Laurie H. Rogers said...

To Anonymous, Feb. 16, 2:17 p.m.:

Thank you for the comment. I asked my friend to explain the issue with the shepherd. He said this is his way of ordering the world. It’s a matter of paring things down to their essential elements.

The shepherd also behaves as a sheepdog, sheep or predator. So do the veterinarian, the feed supply guy, and the carpenter who built the barn. When it comes time to save the flock, all that matters is: Who are the sheep, who are the sheepdogs, and who are the predators?

It’s the same in the classroom, which is why his analogy appeals to me. When it comes time to teach the student, what matters is: The teacher, the student, the curriculum, and the learning environment.

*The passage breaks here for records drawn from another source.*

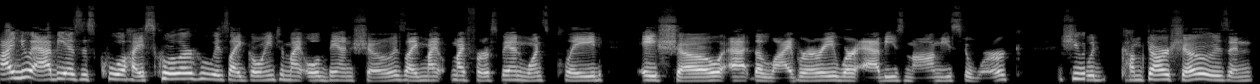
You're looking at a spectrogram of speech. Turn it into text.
I knew Abby as this cool high schooler who was like going to my old band shows. Like my, my first band once played a show at the library where Abby's mom used to work. She would come to our shows and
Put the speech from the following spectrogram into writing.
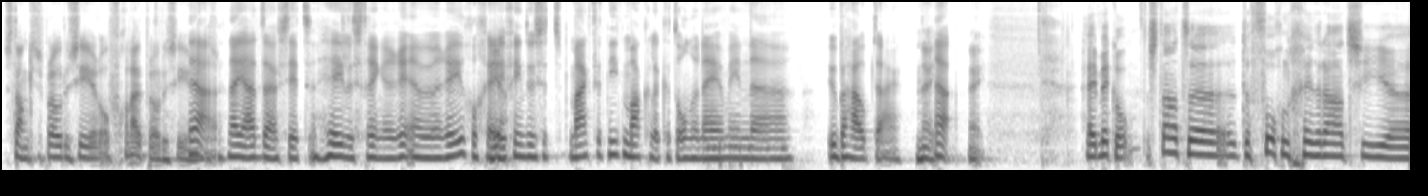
stankjes produceren of geluid produceren. Ja, nou ja, daar zit een hele strenge re regelgeving. Ja. Dus het maakt het niet makkelijk, het ondernemen in uh, überhaupt daar. Nee, ja. nee. Hey Mikkel, staat uh, de volgende generatie uh,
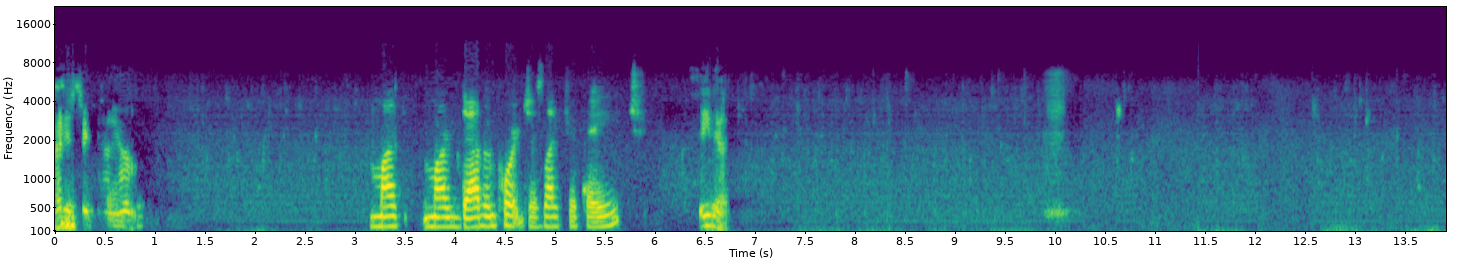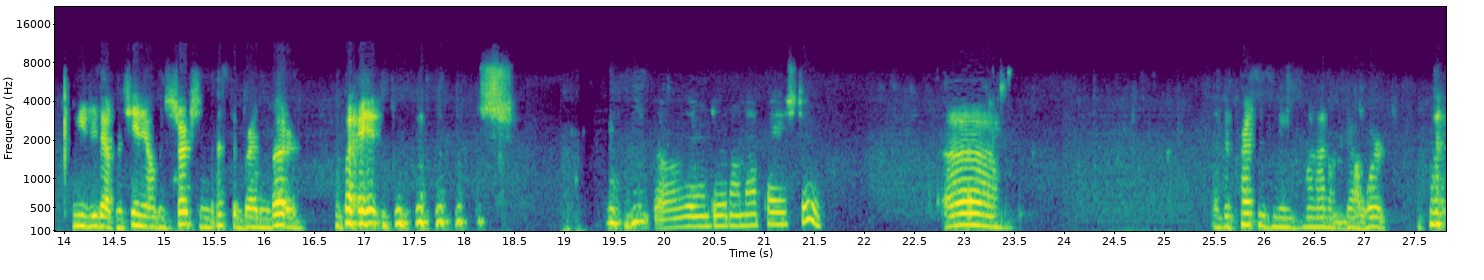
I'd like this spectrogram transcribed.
I just out. mark mark davenport just liked your page See that? you do that for TNL construction, that's the bread and butter. But go there and do it on that page too. Uh, it depresses me when I don't got work. You're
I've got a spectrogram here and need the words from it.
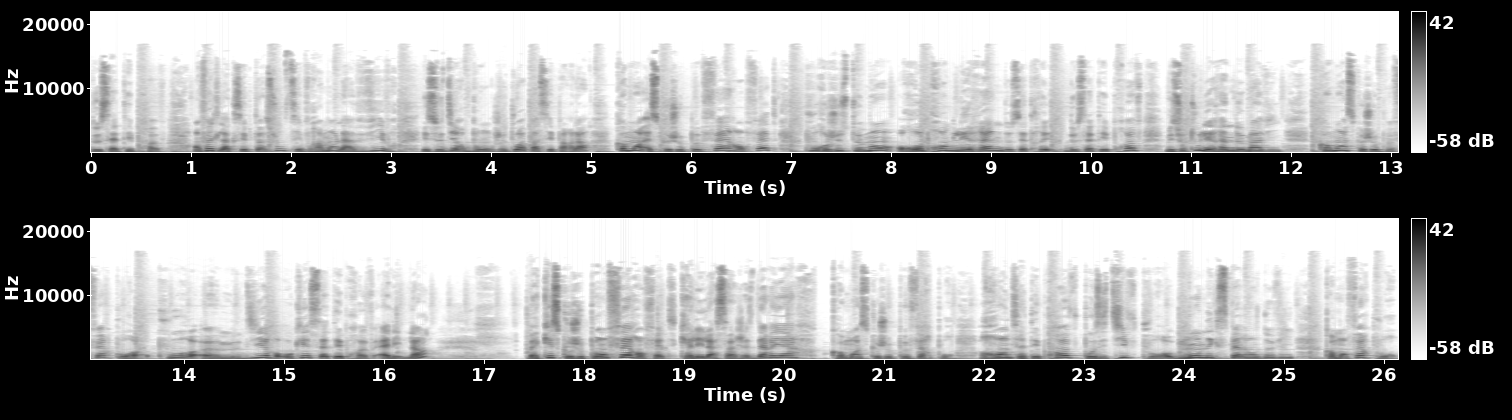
de cette épreuve. En fait, l'acceptation, c'est vraiment la vivre et se dire, bon, je dois passer par là. Comment est-ce que je peux faire, en fait, pour justement reprendre les rênes de cette, de cette épreuve, mais surtout les rênes de ma vie? Comment est-ce que je peux faire pour, pour euh, me dire, ok, cette épreuve, elle est là. Bah, qu'est-ce que je peux en faire en fait? Quelle est la sagesse derrière? Comment est-ce que je peux faire pour rendre cette épreuve positive pour mon expérience de vie? Comment faire pour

In my book, I call this the Square of Effective Learning. There are other factors that influence the Square, but when it's time to learn, these four elements MUST be in working order or the child will not learn.

My friend has narrowed people to the three categories that matter when it’s time to look out for the flock. If a shepherd is shipping off the sheep to be eaten by a predator -- or if he's looking the other way as the sheep are eaten by predators -- then the shepherd is just a particular kind of sheep or predator.

This way of ordering the world works for my friend. As I look around, trying to figure out who will tell the truth and help save the children, and who won’t, it works for me, too. It removes the excuses, the blaming, the apathy, the whining, and the self-interest -- and reveals right away who is actually looking out for the children.

In public-education leadership, we appear to have way too many people who just look out for themselves.

Anonymous said...

I agree. I was thinking about this more last night - the shepherds have turned predator.

If administrators force bad curriculum into the classrooms, they can then blame the teachers when the students don't learn.